PHOTO: A hidden-camera investigation by the Los Angeles-based animal rights organization Mercy For Animals, shows a goat being grabbed by the neck at the Ontario Livestock Sales auction house in 2012. The auction house owner has pleaded no contest to violating California’s criminal animal cruelty laws. Photo credit: Mercy For Animals
PHOTO: A hidden-camera investigation by the Los Angeles-based animal rights organization Mercy For Animals, shows a goat being grabbed by the neck at the Ontario Livestock Sales auction house in 2012. The auction house owner has pleaded no contest to violating California’s criminal animal cruelty laws. Photo credit: Mercy For Animals
July 30, 2014

SAN BERNARDINO, Calif. - The owner of a Southern California livestock auction house is facing probation and fines after pleading no contest to animal cruelty charges under California's "downer" law.

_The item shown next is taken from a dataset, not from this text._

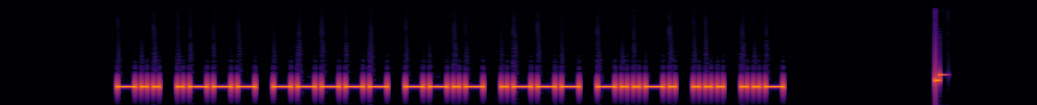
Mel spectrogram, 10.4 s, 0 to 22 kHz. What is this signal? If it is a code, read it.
Morse code, heard as a keyed tone, about 21 wpm, 700 Hz. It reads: DJ0QJ/SU
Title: Difficult Call Signs 20wpm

Charges were brought against Horacio Santorsola after an animal-rights group secretly videotaped workers at the auction house beating, throwing and neglecting injured, lame or sick animals. Matt Rice, director of investigations for Mercy for Animals, said this case graphically illustrates the cruel, inhumane and often illegal abuses of farm animals.

"This conviction should serve as a warning to auctions across the state and the country that animal abuse will not be tolerated," he said.

Santorsola had argued the state law didn't apply to his facility because federal regulations allow injured or sick livestock to be sold and slaughtered if they pass an extra inspection.

When his group Mercy for Animals went undercover at Ontario Livestock Sales, Rice said, it shot hidden video that showed animals that were too sick or injured to even walk "being left to slowly suffer and die, without food, water, veterinary care, being kicked, pushed and dragged into transport trucks, and sold and slaughtered for human consumption - all in clear violation of California law."

Rice said they've done dozens of similar undercover investigations across the country that document conditions that would shock and horrify most Americans, "leading us to believe that animal abuse runs rampant in the animal agriculture industry, and showing that we need stronger laws to protect these animals from needless cruelty and violence."

Santorsola faces two years of probation and must pay a $1,000 fine to the Inland Valley Humane Society. Rice called it a slap on the wrist that proves stronger laws and harsher sentences are needed.

The video can be viewed at MercyForAnimals.org.

Lori Abbott, Public News Service - CA